Thursday, December 31, 2009
Which got me thinking of all that has transpired in the past ten years. I think this past ten years can be defined as "transitional."
From child to adult.
From high schooler to done grad school.
From "sweet sixteen and never been kissed" to happily married and "not-so-newly-wed."
From farm girl to thriving in the city.
I've learned a lot about myself in this ten years.
And I don't think I have integrally changed...at least not for the worse.
I like to think that I've become more myself.
This past year has been a time of significant growing up and changing as well,
with heart-wrenching pain as well as great joy.
Lessons learned; renewed reliance on God;
friendships strengthened; a new sister.
Most of all, through this year I have been thankful for relationships.
An introvert though I am, the deep meaningful relationships,
the wisdom and trust and love,
the joy of sharing sorrow and laughter,
these are what life is about.
The epiphany of knowing that others have experienced what I now do
or have endured things beyond my small world and are the stronger for it.
It has been a year of living relationally.
Tuesday, December 29, 2009
Monday, December 21, 2009
Sunday, December 20, 2009
Tuesday, December 15, 2009
Friday, December 11, 2009
Monday, December 07, 2009
What purpose do all those wall posts and status updates serve? On the first beautiful weekend of spring this year, a friend posted this update from Central Park: "[So-and-so] is in the Park with the rest of the City." The first question that comes to mind is, if you're enjoying a beautiful day in the park, why don't you give your iPhone a rest? But the more important one is, why did you need to tell us that? We have always shared our little private observations and moments of feeling—it's part of what friendship's about, part of the way we remain present in one another's lives—but things are different now. Until a few years ago, you could share your thoughts with only one friend at a time (on the phone, say), or maybe with a small group, later, in person. And when you did, you were talking to specific people, and you tailored what you said, and how you said it, to who they were—their interests, their personalities, most of all, your degree of mutual intimacy. "Reach out and touch someone" meant someone in particular, someone you were actually thinking about. It meant having a conversation. Now we're just broadcasting our stream of consciousness, live from Central Park, to all 500 of our friends at once, hoping that someone, anyone, will confirm our existence by answering back. We haven't just stopped talking to our friends as individuals, at such moments, we have stopped thinking of them as individuals. We have turned them into an indiscriminate mass, a kind of audience or faceless public. We address ourselves not to a circle, but to a cloud."
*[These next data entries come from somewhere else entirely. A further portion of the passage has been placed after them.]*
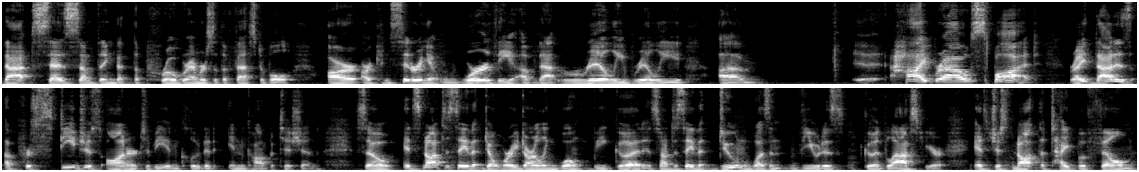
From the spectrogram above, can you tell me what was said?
that says something that the programmers of the festival are are considering it worthy of that really, really um, highbrow spot right? That is a prestigious honor to be included in competition. So it's not to say that don't worry darling won't be good. It's not to say that dune wasn't viewed as good last year. It's just not the type of film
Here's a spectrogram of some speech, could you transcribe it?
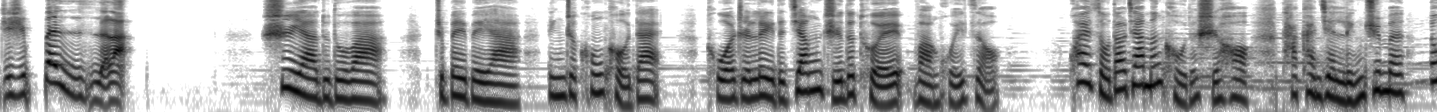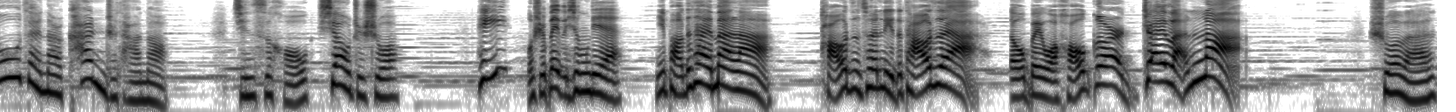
真是笨死了。是呀，嘟嘟蛙，这贝贝呀，拎着空口袋，拖着累得僵直的腿往回走。快走到家门口的时候，他看见邻居们都在那儿看着他呢。金丝猴笑着说：“嘿，我说贝贝兄弟，你跑得太慢啦！桃子村里的桃子呀，都被我猴哥儿摘完啦。说完，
"The new group friendship, already vitiated itself, is cannibalizing our individual friendships as the boundaries between the two blur. The most disturbing thing about Facebook is the extent to which people are willing—are eager—to conduct their private lives in public. "hola cutie-pie! i'm in town on wednesday. lunch?" "Julie, I'm so glad we're back in touch. xoxox." "Sorry for not calling, am going through a tough time right now." Have these people forgotten how to use e-mail, or do they actually prefer to stage the emotional equivalent of a public grope? I can understand "[So-and-so] is in the Park with the rest of the City," but I am incapable of comprehending this kind of exhibitionism. Perhaps I need to surrender the idea that the value of friendship lies precisely in the space of privacy it creates: not the secrets that two people exchange so much as the unique and inviolate world they build up between them, the spider web of shared discovery they spin out, slowly and carefully, together. There's something faintly obscene about performing that intimacy in front of everyone you know, as if its real purpose were to show what a deep person you are. Are we really so hungry for validation? So desperate to prove we have friends?
But surely Facebook has its benefits. Long-lost friends can reconnect, far-flung ones can stay in touch. I wonder, though. Having recently moved across the country, I thought that Facebook would help me feel connected to the friends I'd left behind. But now I find the opposite is true. Reading about the mundane details of their lives, a steady stream of trivia and ephemera, leaves me feeling both empty and unpleasantly full, as if I had just binged on junk food, and precisely because it reminds me of the real sustenance, the real knowledge, we exchange by e-mail or phone or face-to-face. And the whole theatrical quality of the business, the sense that my friends are doing their best to impersonate themselves, only makes it worse. The person I read about, I cannot help feeling, is not quite the person I know."
Thank you for the food for thought, William Deresiewicz.
Friday, December 04, 2009
Thursday, December 03, 2009
When the rain is blowing in your face And the whole world is on your case I could offer you a warm embrace To make you feel my love
When the evening shadows and the stars appear And there is no one there to dry your tears I could hold you for a million years To make you feel my love
I know you haven't made your mind up yet But I would never do you wrong I've known it from the moment that we met No doubt in my mind where you belong
I'd go hungry, I'd go black and blue I'd go crawling down the avenue There's nothing that I wouldn't do To make you feel my love
The storms are raging on the rollin' sea And on the highway of regret The winds of change are blowing wild and free You ain't seen nothing like me yet
I could make you happy, make your dreams come true Nothing that I wouldn't do Go to the ends of the earth for you To make you feel my love